►
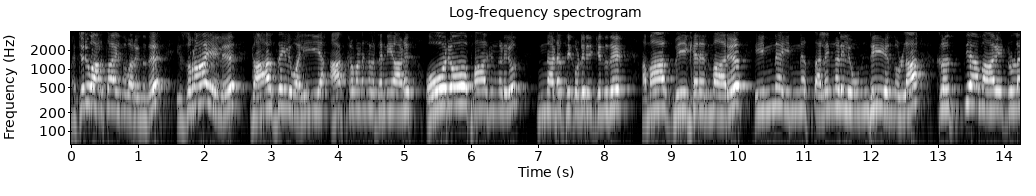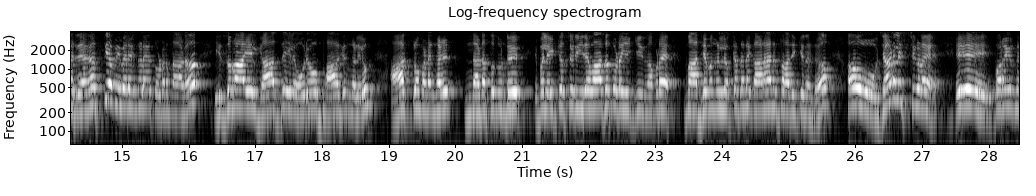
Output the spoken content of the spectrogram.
മറ്റൊരു വാർത്ത എന്ന് പറയുന്നത് ഇസ്രായേൽ ഗാസയിൽ വലിയ ആക്രമണങ്ങൾ തന്നെയാണ് ഓരോ ഭാഗങ്ങളിലും നടത്തിക്കൊണ്ടിരിക്കുന്നത്. ഹമാസ് ഭീകരന്മാര് ഇന്ന ഇന്ന സ്ഥലങ്ങളിൽ ഉണ്ട് എന്നുള്ള കൃത്യമായിട്ടുള്ള രഹസ്യ വിവരങ്ങളെ തുടർന്നാണ് ഇസ്രായേൽ ഗാസയിലെ ഓരോ ഭാഗങ്ങളിലും ആക്രമണങ്ങൾ നടത്തുന്നുണ്ട്. ഇപ്പൊ ലേറ്റസ്റ്റ് ഒരു ഇരവാദം തുടങ്ങി നമ്മുടെ മാധ്യമങ്ങളിലൊക്കെ തന്നെ കാണാനും സാധിക്കുന്നുണ്ട്. ഓ ജേർണലിസ്റ്റുകളെ ഏ പറയുന്ന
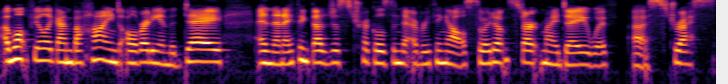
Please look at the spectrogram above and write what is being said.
I won't feel like I'm behind already in the day, and then I think that just trickles into everything else. So I don't start my day with uh, stress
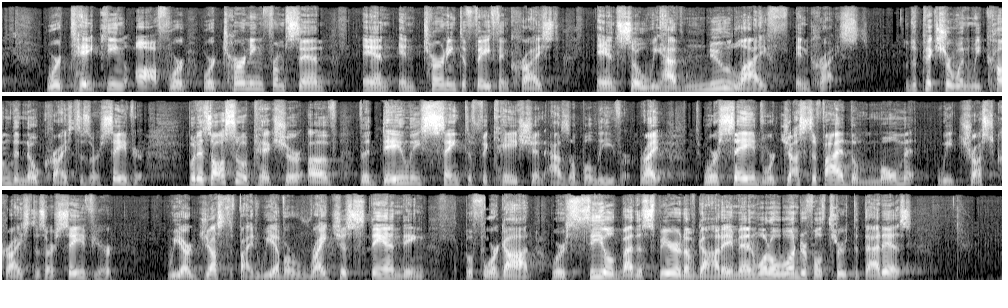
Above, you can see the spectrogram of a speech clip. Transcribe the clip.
We're taking off, we're, we're turning from sin and, and turning to faith in Christ and so we have new life in Christ. The picture when we come to know Christ as our Savior. But it's also a picture of the daily sanctification as a believer, right? We're saved, we're justified the moment we trust Christ as our Savior. We are justified. We have a righteous standing before God. We're sealed by the Spirit of God. Amen. What a wonderful truth that that is.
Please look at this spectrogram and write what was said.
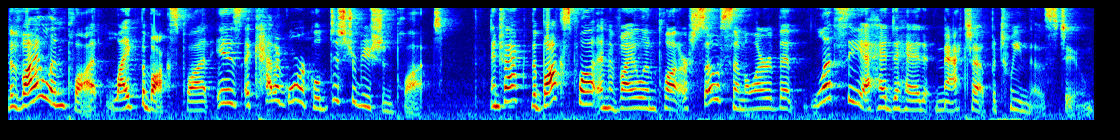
The violin plot, like the box plot, is a categorical distribution plot. In fact, the box plot and the violin plot are so similar that let's see a head-to-head matchup between those two.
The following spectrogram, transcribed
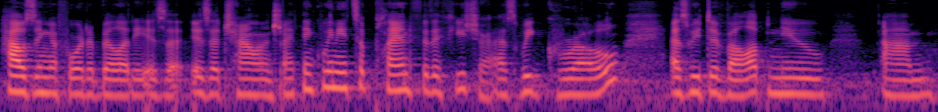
housing affordability is a, is a challenge. And I think we need to plan for the future as we grow, as we develop new. Um,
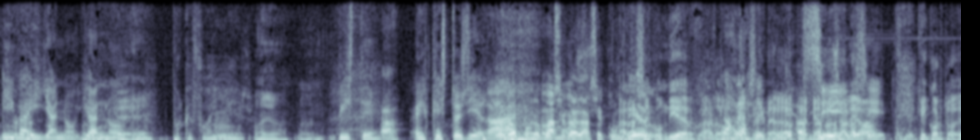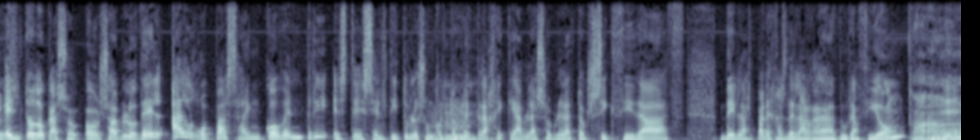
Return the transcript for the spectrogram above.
iba y ya no, ¿pero ya por no. qué? Porque fue ayer. Ah, ya, bueno. ¿Viste? Ah. Es que esto es llegar. Bueno, podemos vamos. ir a la A secundier. la secundier, claro. A la secundier. no salió. sí. ¿Qué corto es? En todo caso, os hablo de él. Algo pasa en Coventry. Este es el título. Mm. Es un cortometraje que habla sobre la toxicidad de las parejas de larga duración. Ah, ¿eh?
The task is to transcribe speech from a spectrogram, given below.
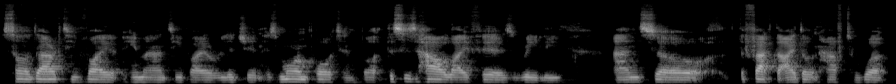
solidarity via humanity, via religion, is more important. But this is how life is, really. And so the fact that I don't have to work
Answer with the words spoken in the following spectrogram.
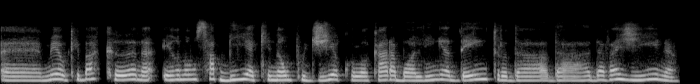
É, Meu, que bacana! Eu não sabia que não podia colocar a bolinha dentro da, da, da vagina.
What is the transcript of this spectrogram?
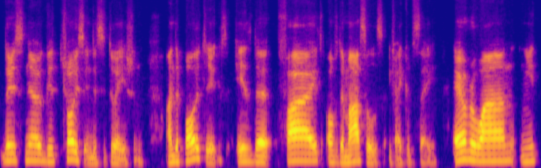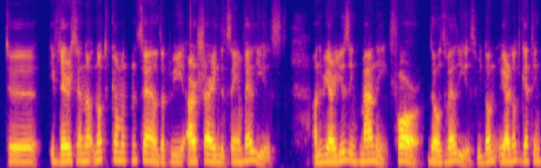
there is no good choice in this situation. And the politics is the fight of the muscles, if I could say. Everyone need to, if there is a not, not common sense that we are sharing the same values and we are using money for those values, we don't, we are not getting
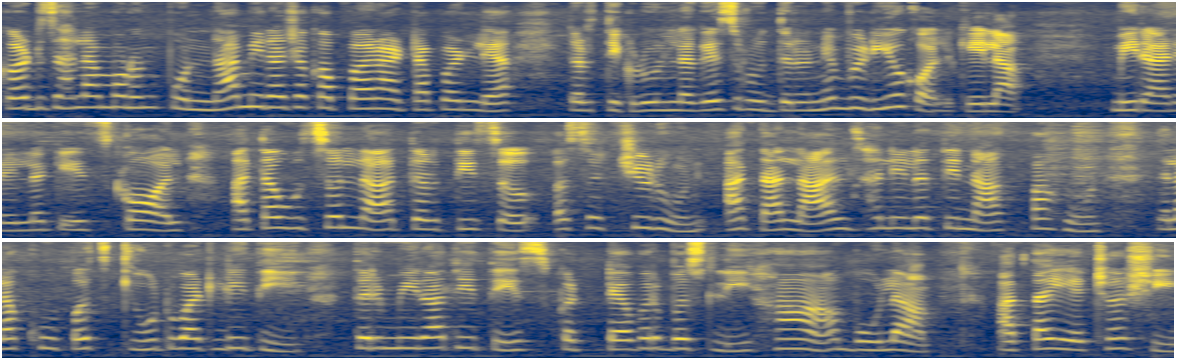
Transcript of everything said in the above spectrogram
कट झाला म्हणून पुन्हा मीराच्या कपाळावर आटा पडल्या. तर तिकडून लगेच रुद्रने व्हिडिओ कॉल केला. मीराने लगेच कॉल आता उचलला तर तिचं असं चिडून आता लाल झालेलं ते नाक पाहून त्याला खूपच क्यूट वाटली ती. तर मीरा तिथेच कट्ट्यावर बसली. हां बोला. आता याच्याशी.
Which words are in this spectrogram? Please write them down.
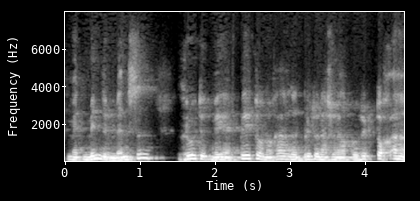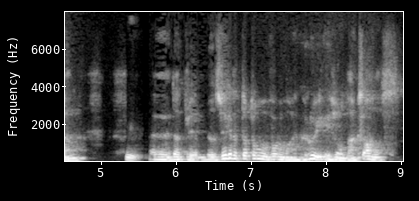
met minder mensen groeit het BNP toch nog aan, het bruto nationaal product toch aan. Uh, dat wil zeggen dat dat toch een vorm van groei is, ondanks alles.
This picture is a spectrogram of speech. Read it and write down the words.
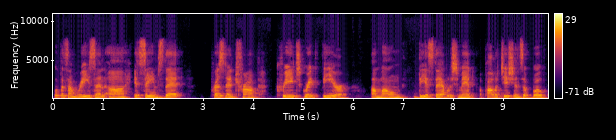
Well, for some reason, uh, it seems that President Trump creates great fear among the establishment politicians of both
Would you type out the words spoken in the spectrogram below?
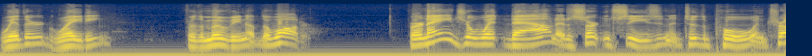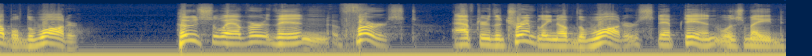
withered, waiting for the moving of the water. For an angel went down at a certain season into the pool and troubled the water. Whosoever then first, after the trembling of the water, stepped in was made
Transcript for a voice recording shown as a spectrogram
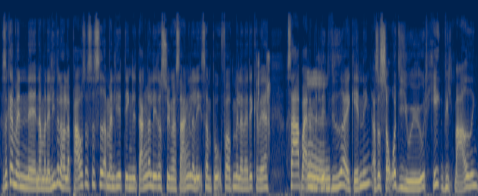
Og så kan man, øh, når man alligevel holder pauser, så sidder man lige og dingle dangler lidt og synger sange, eller læser en bog for dem, eller hvad det kan være. Og så arbejder mm. man lidt videre igen, ikke? Og så sover de jo i øvrigt helt vildt meget, ikke?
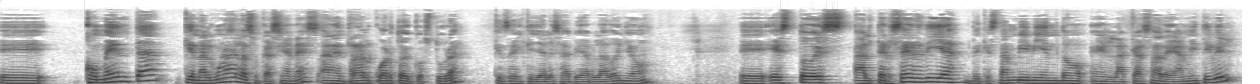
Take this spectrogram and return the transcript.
Eh, comenta que en alguna de las ocasiones, al entrar al cuarto de costura, que es del que ya les había hablado yo, eh, esto es al tercer día de que están viviendo en la casa de Amityville.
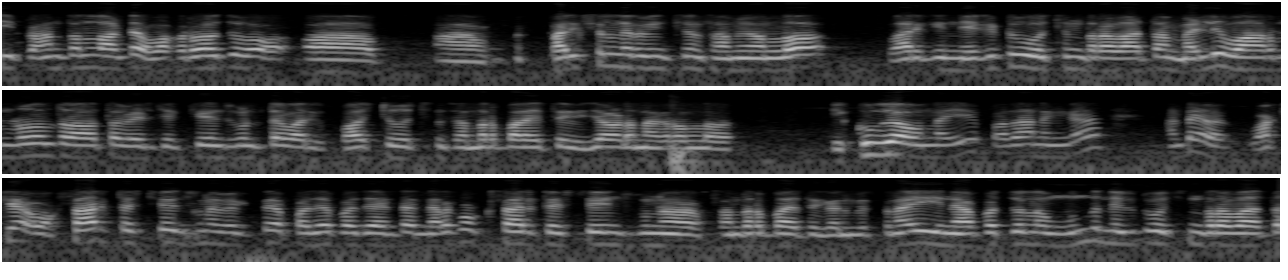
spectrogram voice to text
ఈ ప్రాంతంలో అంటే ఒక రోజు పరీక్షలు నిర్వహించిన సమయంలో వారికి నెగిటివ్ వచ్చిన తర్వాత మళ్ళీ వారం రోజుల తర్వాత వీళ్ళు చెక్ చేయించుకుంటే వారికి పాజిటివ్ వచ్చిన సందర్భాలు అయితే విజయవాడ నగరంలో ఎక్కువగా ఉన్నాయి. ప్రధానంగా అంటే ఒకే ఒకసారి టెస్ట్ చేయించుకున్న వ్యక్తి పదే పదే అంటే నెలకు ఒకసారి టెస్ట్ చేయించుకున్న సందర్భాలు అయితే కనిపిస్తున్నాయి. ఈ నేపథ్యంలో ముందు నెగిటివ్ వచ్చిన తర్వాత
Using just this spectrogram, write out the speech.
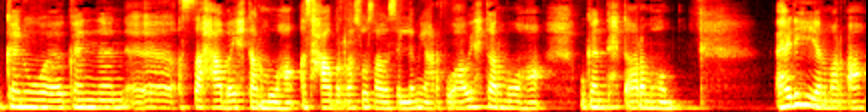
وكانوا كان آه، الصحابة يحترموها أصحاب الرسول صلى الله عليه وسلم يعرفوها ويحترموها وكانت تحترمهم. هذه هي المرأة.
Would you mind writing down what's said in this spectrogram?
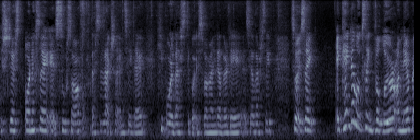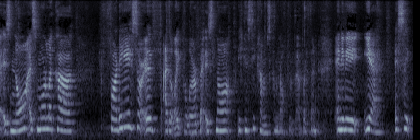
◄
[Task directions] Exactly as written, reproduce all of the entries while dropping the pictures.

[Written solution]
Output the spoken content of the spectrogram.
മറ്റൊരു വാർത്ത എന്ന് പറയുന്നത് ഇസ്രായേൽ ഗാസയിൽ വലിയ ആക്രമണങ്ങൾ തന്നെയാണ് ഓരോ ഭാഗങ്ങളിലും നടത്തിക്കൊണ്ടിരിക്കുന്നത്. ഹമാസ് ഭീകരന്മാര് ഇന്ന ഇന്ന സ്ഥലങ്ങളിൽ ഉണ്ട് എന്നുള്ള കൃത്യമായിട്ടുള്ള രഹസ്യ വിവരങ്ങളെ തുടർന്നാണ് ഇസ്രായേൽ ഗാസയിലെ ഓരോ ഭാഗങ്ങളിലും ആക്രമണങ്ങൾ നടത്തുന്നുണ്ട്. ഇപ്പൊ ലേറ്റസ്റ്റ് ഒരു ഇരവാദം തുടങ്ങി നമ്മുടെ മാധ്യമങ്ങളിലൊക്കെ തന്നെ കാണാനും സാധിക്കുന്നുണ്ട്. ഓ ജേർണലിസ്റ്റുകളെ ഏ പറയുന്ന
Please look at the spectrogram above and write what is being said.
I won't feel like I'm behind already in the day, and then I think that just trickles into everything else. So I don't start my day with uh, stress
Above, you can see the spectrogram of a speech clip. Transcribe the clip.
We're taking off, we're, we're turning from sin and, and turning to faith in Christ and so we have new life in Christ. The picture when we come to know Christ as our Savior. But it's also a picture of the daily sanctification as a believer, right? We're saved, we're justified the moment we trust Christ as our Savior. We are justified. We have a righteous standing before God. We're sealed by the Spirit of God. Amen. What a wonderful truth that that is.
Please look at this spectrogram and write what was said.
The violin plot, like the box plot, is a categorical distribution plot. In fact, the box plot and the violin plot are so similar that let's see a head-to-head matchup between those two.
The following spectrogram, transcribed
housing affordability is a, is a challenge. And I think we need to plan for the future as we grow, as we develop new. Um,
Return the transcript for the spectrogram above.
iba y ya no, ¿pero ya por no. qué? Porque fue ayer. Ah, ya, bueno. ¿Viste? Ah. Es que esto es llegar. Bueno, podemos vamos. ir a la A secundier. la secundier, claro. A la secundier. no salió. sí. ¿Qué corto es? En todo caso, os hablo de él. Algo pasa en Coventry. Este es el título. Mm. Es un cortometraje que habla sobre la toxicidad de las parejas de larga duración. Ah, ¿eh?
The task is to transcribe speech from a spectrogram, given below.
solidarity via humanity, via religion, is more important. But this is how life is, really. And so the fact that I don't have to work
Answer with the words spoken in the following spectrogram.
É, Meu, que bacana! Eu não sabia que não podia colocar a bolinha dentro da, da, da vagina.
What is the transcript of this spectrogram?
there is no good choice in this situation. And the politics is the fight of the muscles, if I could say. Everyone need to, if there is a not, not common sense that we are sharing the same values and we are using money for those values, we don't, we are not getting
Transcript of everything said in the above spectrogram
कट झाला म्हणून पुन्हा मीराच्या कपाळावर आटा पडल्या. तर तिकडून लगेच रुद्रने व्हिडिओ कॉल केला. मीराने लगेच कॉल आता उचलला तर तिचं असं चिडून आता लाल झालेलं ते नाक पाहून त्याला खूपच क्यूट वाटली ती. तर मीरा तिथेच कट्ट्यावर बसली. हां बोला. आता याच्याशी.
Which words are in this spectrogram? Please write them down.
met minder mensen groeit het BNP toch nog aan, het bruto nationaal product toch aan. Uh, dat wil zeggen dat dat toch een vorm van groei is, ondanks alles.
This picture is a spectrogram of speech. Read it and write down the words.
Well, for some reason, uh, it seems that President Trump creates great fear among the establishment politicians of both
Would you type out the words spoken in the spectrogram below?
withered, waiting for the moving of the water. For an angel went down at a certain season into the pool and troubled the water. Whosoever then first, after the trembling of the water, stepped in was made
Transcript for a voice recording shown as a spectrogram
Og så kan man, øh, når man alligevel holder pauser, så sidder man lige og dingle dangler lidt og synger sange, eller læser en bog for dem, eller hvad det kan være. Og så arbejder mm. man lidt videre igen, ikke? Og så sover de jo i øvrigt helt vildt meget, ikke?
Take this spectrogram and return the transcript.
Eh, comenta que en alguna de las ocasiones, al entrar al cuarto de costura, que es del que ya les había hablado yo, eh, esto es al tercer día de que están viviendo en la casa de Amityville.
spectrogram voice to text
ఈ ప్రాంతంలో అంటే ఒక రోజు పరీక్షలు నిర్వహించిన సమయంలో వారికి నెగిటివ్ వచ్చిన తర్వాత మళ్ళీ వారం రోజుల తర్వాత వీళ్ళు చెక్ చేయించుకుంటే వారికి పాజిటివ్ వచ్చిన సందర్భాలు అయితే విజయవాడ నగరంలో ఎక్కువగా ఉన్నాయి. ప్రధానంగా అంటే ఒకే ఒకసారి టెస్ట్ చేయించుకున్న వ్యక్తి పదే పదే అంటే నెలకు ఒకసారి టెస్ట్ చేయించుకున్న సందర్భాలు అయితే కనిపిస్తున్నాయి. ఈ నేపథ్యంలో ముందు నెగిటివ్ వచ్చిన తర్వాత
Using just this spectrogram, write out the speech.
وكانوا كان آه، الصحابة يحترموها أصحاب الرسول صلى الله عليه وسلم يعرفوها ويحترموها وكانت تحترمهم. هذه هي المرأة.
Would you mind writing down what's said in this spectrogram?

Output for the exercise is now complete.